[From Bill Powers (951208.1730 MST)]
RE: comparison of reinforcement theory and EAB.
Gentlemen, it seems to me that we're still complicating matters
unnecessarily (Rick's model, too). What is the VERY SIMPLEST example of
behavior under reinforcement? I suggest it is simply an organism
pressing a key at an asymptotic rate while getting reinforcers at a
corresponding rate. This bypasses the acquisition phase, and quite
rightly because this phase is almost never studied in EAB, either. It's
too transient and variable, and it can't be repeated with the same
organism. What we need to look at is the model that explains steady-
state behavior, not the process by which the correct behavior is
stumbled across nor the final trimming that leads to the steady state.
In other words, we need to investigate the simple claim that
"reinforcement maintains behavior."
I don't care what the actual experiment is, but it should include a
reinforcer that is provided according to a schedule when a person
presses a key at some rate. After the final rates are observed, I
propose adding to the reinforcer a slowly time-varying amount that is
some fraction of the asymptotic rate, as a disturbance.
To make a control-theoretic prediction, we have to fit a model to the
data. We can make a _general_ prediction without needing the
disturbance; this prediction will be a model of the usual form, with one
parameter and a value of the reference level to be determined from the
data. We would claim that when the disturbance is applied, we can find
fixed values of the parameters that will generate predictions of actual
pressing rate over time for any waveform of the disturbance. We can't
predict the detailed behavior in advance, because we need a varying
disturbance to make a one-time evaluation of the parameter and the
reference signal. However, we can state in advance the computational
procedure to be used in evaluating the parameters, so we can in some
sense claim to be making a prediction. Of course with a new waveform of
disturbances, we could then do a true prediction.
How a reinforcement model could make predictions about this situation I
do not know. But the burden of providing that model is on the EAB side,
if we go the comparative route.
Bruce Abbott has raised the distinct possibility that fully-trained
animals do not actually vary their pressing rates; either they press at
a constant rate or they don't press at all. This is what he found when
taking the collection time into account, assuming a constant collection
time over a wide range of ratios.
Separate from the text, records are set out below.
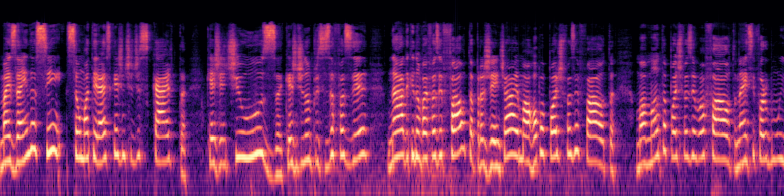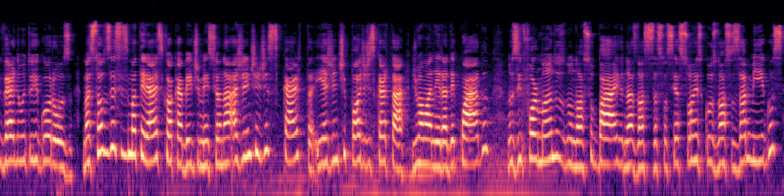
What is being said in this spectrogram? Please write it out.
mas ainda assim são materiais que a gente descarta, que a gente usa, que a gente não precisa fazer nada, que não vai fazer falta pra gente. Ah, uma roupa pode fazer falta, uma manta pode fazer uma falta, né? E se for um inverno muito rigoroso. Mas todos esses materiais que eu acabei de mencionar, a gente descarta e a gente pode descartar de uma maneira adequada, nos informando no nosso bairro, nas nossas associações, com os nossos amigos,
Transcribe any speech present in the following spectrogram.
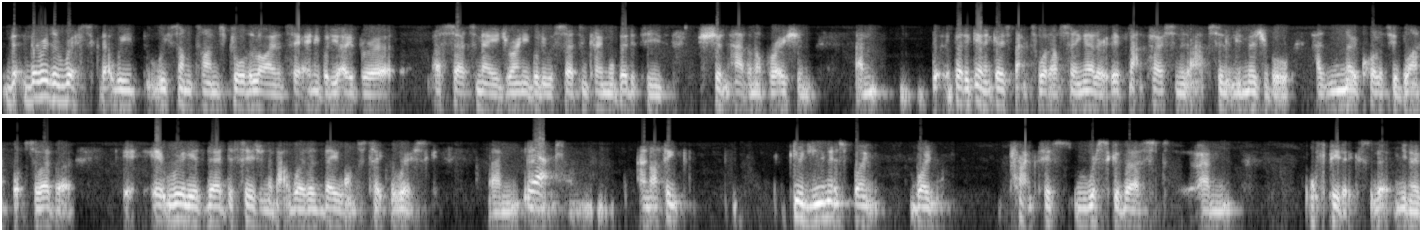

While there might be some variation in
pressing rate near zero error, the conditions used in standard
experiments may be making any region of continuous rate variation hard
to observe: with the standard reinforcer sizes used, that region could
be between FR-1 and FR-0. Since there's no way to set up a ratio of less
than 1, the critical region can't be plotted.
It would be relatively easy to set up an experiment for a human being in
which varying the rate is necessary to maintain a specific rate of
reinforcement or value of reinforcer. But it is not likely that any
animal experiments have been done under simular conditions, so
reinforcement theory would have to come up with a prediction from basic
principles (if this is possible).
The method is to convert the rate of pressing into a continuous variable
representing that rate, provide an indicator of the resulting average
value, and make the reinforcement contingent on the average value being
at some specific level. The position of a cursor, for example, could be
determined by the smoothed rate of pressing. Scoring rate would depend
on how close to a target the cursor is kept.
I don't know if a rat could learn to do this.
Rick Marken sent me the Killeen paper. If this paper has anything to do
with PCT, or with science, somebody else is going to have to prove it. I
read as much of it as I could. As I suspected, the equation relating
behavior to reinforcement is the same equation that relates
reinforcement to behavior, backward. The algebraic forms are, in fact,
the first two terms in the series expansion of the equation for the
variable-interval schedule. There is no independent source for the
organism equation that I could find. All the permutations are just the
same equation for the apparatus, served up plain, with chocolate sauce,
tied with a ribbon, or viewed in a mirror.
The algebraic form for the variable-interval schedule that Killeen uses
shows reinforcement rate R as a function of behavior rate B and
"scheduled reinforcement rate" R'. It is
R = B(1 - exp(-R'/B)).
As B goes to zero, R goes to zero. But to see what's required to get R =
R', we have to use the series expansion of exp(-R/B):
R = B[1 - (1 - R'/B + (R'/B)^2/2! - ...))
To get R = R', B has to go to infinity. The "scheduled rate of
reinforcement" is the reinforcement rate you would see for an infinite
behavior rate. That seems to me to be a very strange definition of the
scheduled rate of reinforcement. In fact, it seems strange to me to
speak of a scheduled rate at all, since you can't predict what the
actual reinforcement rate will be; it's determined by the behavior rate.
I don't want to see any more papers like the Killeen paper. Reading
them, I feel as if I'm being sucked into some strange nightmare. How are
things in Saraneb? How goes it with the Christopeds?
Best to all,